Winelands Villa in Cape Town Was Meticulously Designed by ARRCC and SAOTA

Situated in the Gentleman’s Estate at Val de Vie in the Paarl-Franschhoek Valley, Winelands Villa is a luxury smallholding concept along the banks of the Berg River

In its prime locale, Winelands Villa offers views of the Drakenstein, Simonsberg, and Paarl Rock Mountains within a landscape of rehabilitated fynbos. The estate’s aesthetic guidelines specify a contemporary interpretation of Provençal and Cape vernacular architecture, prescribing pitched roofs, exposed timber rafters, and a material palette of timber cladding, off-shutter concrete, and natural stonework offset with white plastered walls.

Within this framework, ARRCC refined the original client brief for an H-shaped footprint to create a cruciform arrangement of five overlapping squares: one central square for the living and dining areas with an interlocking square on each corner for the bedrooms, plus one for the kitchen and utilities. The geometry of the floorplan opens the interior to views in all directions. It also creates sheltered terraces on either side of the central living area so that at any given time, at least one would be sheltered from the prevailing winds.

Floor-to-ceiling glass sliding doors pocket into the walls so that, when the weather allows, the views “flow” right through the living space as if it were a pavilion. At the same time, it creates a series of green pockets and courtyards around the house, so that it appears “stitched” into the landscape. The high, pitched ceiling creates a grand, double-volume entrance and a lofty interior space for the lounge, which, together with clerestory windows, responds to responds to the vastness of the surrounding landscape.

Variations in ceiling height balance the proportions with sensitivity to human scale, creating cosier, more intimate spaces within an interconnecting open-plan arrangement, resulting in a casually luxurious, flowing sense of interior space. The lounge is centred on a bespoke, hand-chiselled sandstone plinth for the fireplace. Its raw materiality is complemented with simple, natural materials such as timber and screed floors and raw off-shutter concrete. In other instances, ARRCC intentionally refined the aesthetic requirements. The exposed roof beams are clad in timber in a sleek, modern interpretation of rustic beams and the pitched ceiling has a dynamic, asymmetrical detail near its apex.

The relationship between the living space and entertainment terraces has a resort-like quality, with a floating island over the swimming pool, and a long, elegant canopy that folds down to provide shelter and privacy while framing views of the landscape and sky. Such extensions emphasise the horizontal lines of the architecture and balance the high central volume.

The en suite bathroom off the master bedroom is designed to create a sense of unmediated connection with its natural setting. Here, too, the symmetrical design creates a balanced interior that emphasises the view as a focal point.
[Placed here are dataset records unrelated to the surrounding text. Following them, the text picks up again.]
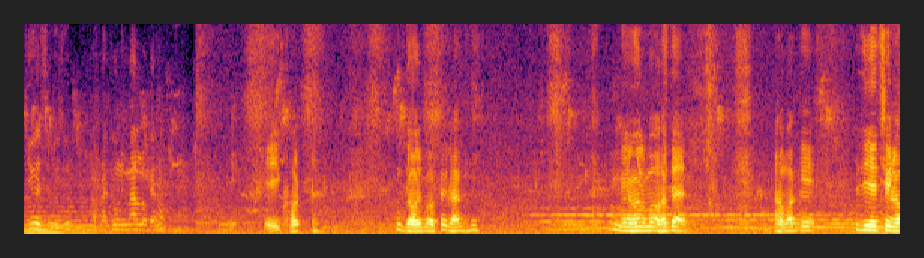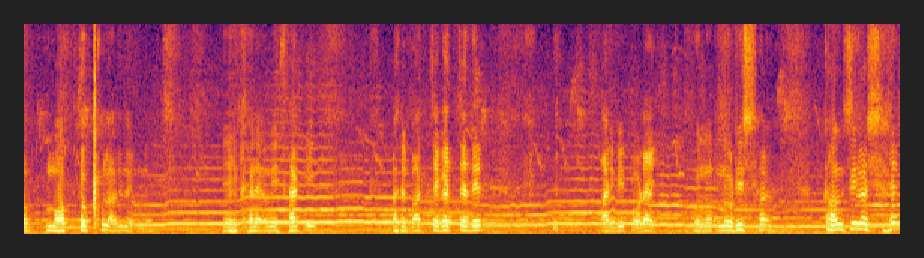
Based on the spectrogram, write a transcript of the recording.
কি হয়েছে হুজুর? আপনাকে উনি মারলো কেন? এই ঘরটা দশ বছর আগে মেহুল মহোদয় আমাকে দিয়েছিল মক্তব খোলার জন্য। এখানে আমি থাকি আর বাচ্চা কাচ্চাদের আরবি পড়াই। কোনো নোটিশ কাউন্সিলর সাহেব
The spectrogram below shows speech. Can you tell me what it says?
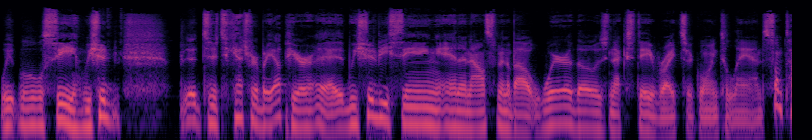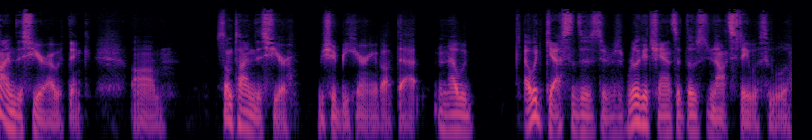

While this home remains respectful of the estate guidelines, its complex response to its setting and the client’s lifestyle requirements demonstrates that stylistic limitations need not hamper a rich and unique architectural response.

Words: Sphere Editorial
Photos: Adam Letch
Published on June 13, 2024